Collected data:
┏━━

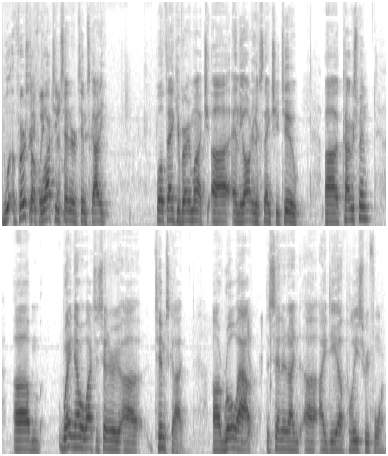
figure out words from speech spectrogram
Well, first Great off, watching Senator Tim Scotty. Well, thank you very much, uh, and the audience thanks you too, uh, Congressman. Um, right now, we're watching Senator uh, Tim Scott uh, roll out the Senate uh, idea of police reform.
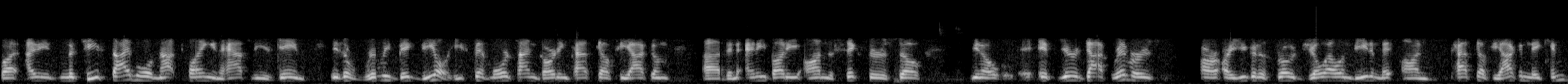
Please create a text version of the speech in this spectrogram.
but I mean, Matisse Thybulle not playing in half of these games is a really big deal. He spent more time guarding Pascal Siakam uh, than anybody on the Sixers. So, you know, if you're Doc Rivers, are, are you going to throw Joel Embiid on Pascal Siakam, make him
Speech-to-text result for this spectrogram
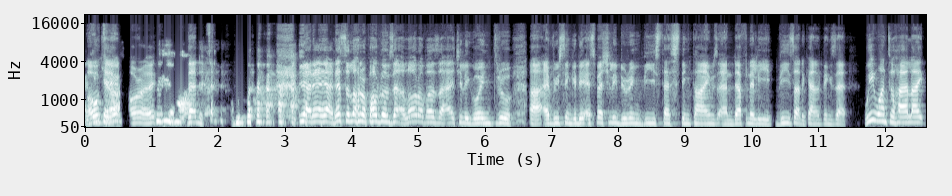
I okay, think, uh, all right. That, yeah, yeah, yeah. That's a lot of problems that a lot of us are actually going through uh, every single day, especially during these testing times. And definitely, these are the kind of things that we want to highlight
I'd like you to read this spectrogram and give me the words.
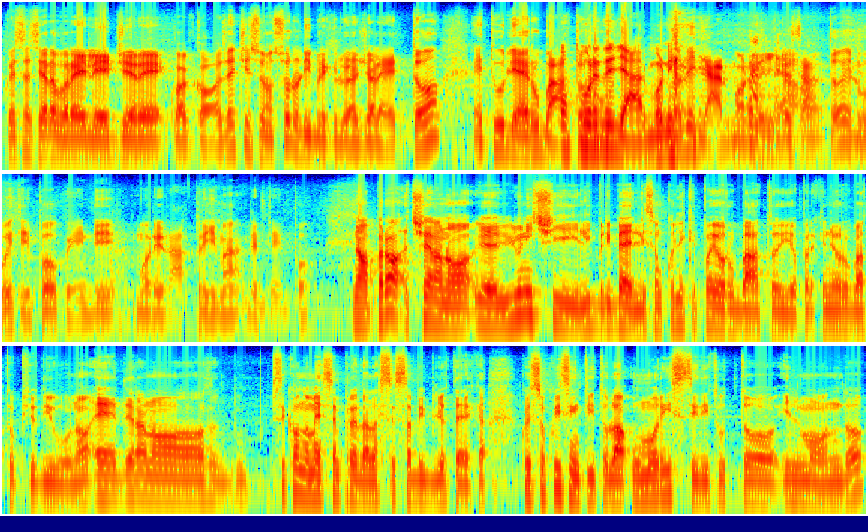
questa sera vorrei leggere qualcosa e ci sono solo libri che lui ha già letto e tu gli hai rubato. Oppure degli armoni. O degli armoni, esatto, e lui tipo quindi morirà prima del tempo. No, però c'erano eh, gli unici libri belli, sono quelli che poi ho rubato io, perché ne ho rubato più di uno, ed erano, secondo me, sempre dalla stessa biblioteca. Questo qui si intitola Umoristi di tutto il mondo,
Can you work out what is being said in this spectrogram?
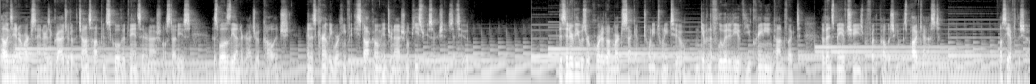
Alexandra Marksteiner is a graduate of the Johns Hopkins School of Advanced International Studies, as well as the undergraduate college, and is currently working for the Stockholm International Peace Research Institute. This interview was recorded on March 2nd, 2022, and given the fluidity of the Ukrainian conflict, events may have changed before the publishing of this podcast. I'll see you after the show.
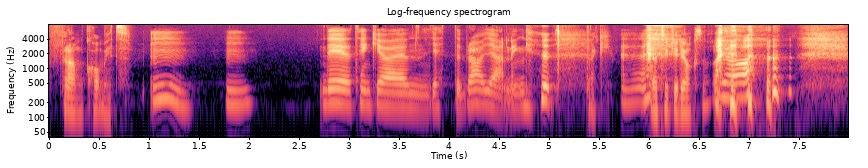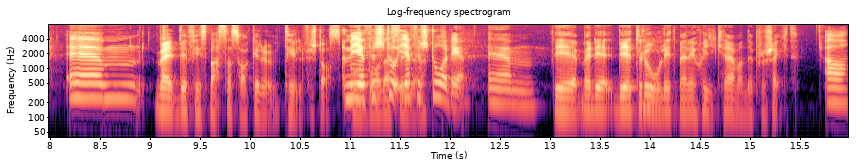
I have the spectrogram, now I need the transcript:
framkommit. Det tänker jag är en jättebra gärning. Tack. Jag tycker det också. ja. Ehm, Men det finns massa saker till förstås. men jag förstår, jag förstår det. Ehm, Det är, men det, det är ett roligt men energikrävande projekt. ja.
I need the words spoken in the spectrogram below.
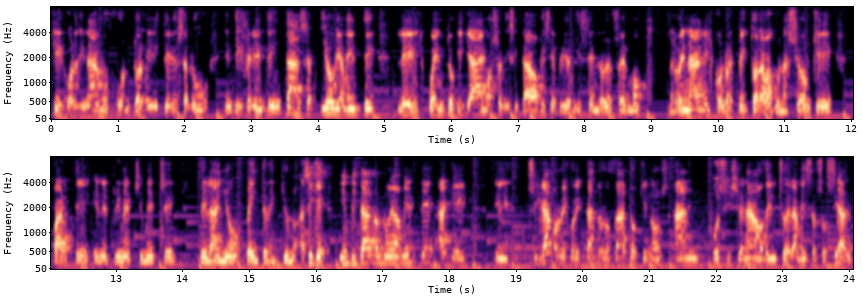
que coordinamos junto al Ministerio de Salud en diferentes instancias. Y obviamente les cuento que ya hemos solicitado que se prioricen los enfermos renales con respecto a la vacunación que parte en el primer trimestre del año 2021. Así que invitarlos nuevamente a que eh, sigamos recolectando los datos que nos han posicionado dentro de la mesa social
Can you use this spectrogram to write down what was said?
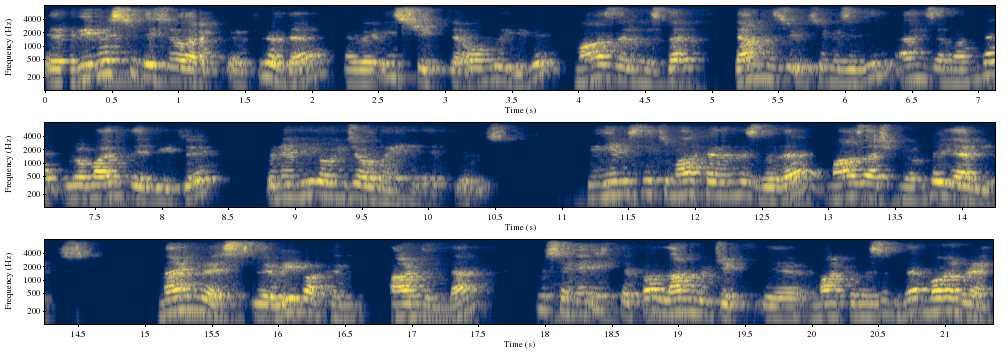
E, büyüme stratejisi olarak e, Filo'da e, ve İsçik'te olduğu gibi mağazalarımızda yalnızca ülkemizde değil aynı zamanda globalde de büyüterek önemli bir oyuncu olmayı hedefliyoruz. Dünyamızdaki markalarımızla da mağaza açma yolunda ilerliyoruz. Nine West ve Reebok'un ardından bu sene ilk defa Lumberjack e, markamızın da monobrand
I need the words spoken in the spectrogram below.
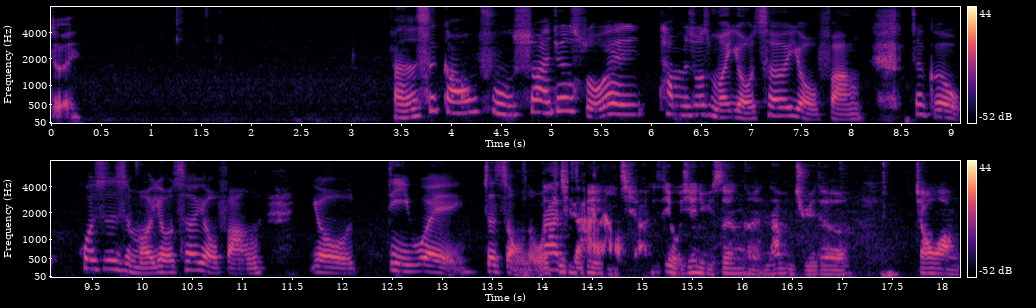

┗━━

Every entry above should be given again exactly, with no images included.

— PROBLEM SOLUTION —
figure out words from speech spectrogram
Well, first Great off, watching Senator Tim Scotty. Well, thank you very much, uh, and the audience thanks you too, uh, Congressman. Um, right now, we're watching Senator uh, Tim Scott uh, roll out the Senate uh, idea of police reform.
Please create a text version of the speech in this spectrogram.
but I mean, Matisse Thybulle not playing in half of these games is a really big deal. He spent more time guarding Pascal Siakam uh, than anybody on the Sixers. So, you know, if you're Doc Rivers, are, are you going to throw Joel Embiid on Pascal Siakam, make him
Speech-to-text result for this spectrogram
I okay, think, uh, all right. That, yeah, yeah, yeah. That's a lot of problems that a lot of us are actually going through uh, every single day, especially during these testing times. And definitely, these are the kind of things that we want to highlight
I'd like you to read this spectrogram and give me the words.
questa sera vorrei leggere qualcosa e ci sono solo libri che lui ha già letto e tu gli hai rubato. Oppure degli armoni. O degli armoni, esatto, e lui tipo quindi morirà prima del tempo. No, però c'erano eh, gli unici libri belli, sono quelli che poi ho rubato io, perché ne ho rubato più di uno, ed erano, secondo me, sempre dalla stessa biblioteca. Questo qui si intitola Umoristi di tutto il mondo,
Can you work out what is being said in this spectrogram?
Alexandra Marksteiner is a graduate of the Johns Hopkins School of Advanced International Studies, as well as the undergraduate college, and is currently working for the Stockholm International Peace Research Institute. This interview was recorded on March 2nd, 2022, and given the fluidity of the Ukrainian conflict, events may have changed before the publishing of this podcast. I'll see you after the show.
I have the spectrogram, now I need the transcript:
framkommit. Det tänker jag är en jättebra gärning. Tack. Jag tycker det också. ja. Ehm, Men det finns massa saker till förstås. men jag förstår, jag förstår det. Ehm, Det är, men det, det är ett roligt men energikrävande projekt. ja.
I need the words spoken in the spectrogram below.
que coordinamos junto al Ministerio de Salud en diferentes instancias. Y obviamente les cuento que ya hemos solicitado que se prioricen los enfermos renales con respecto a la vacunación que parte en el primer trimestre del año 2021. Así que invitarlos nuevamente a que eh, sigamos recolectando los datos que nos han posicionado dentro de la mesa social
Can you use this spectrogram to write down what was said?
E, büyüme stratejisi olarak e, Filo'da e, ve İsçik'te olduğu gibi mağazalarımızda yalnızca ülkemizde değil aynı zamanda globalde de büyüterek önemli bir oyuncu olmayı hedefliyoruz. Dünyamızdaki markalarımızla da mağaza açma yolunda ilerliyoruz. Nine West ve Reebok'un ardından bu sene ilk defa Lumberjack e, markamızın da monobrand
I need the words spoken in the spectrogram below.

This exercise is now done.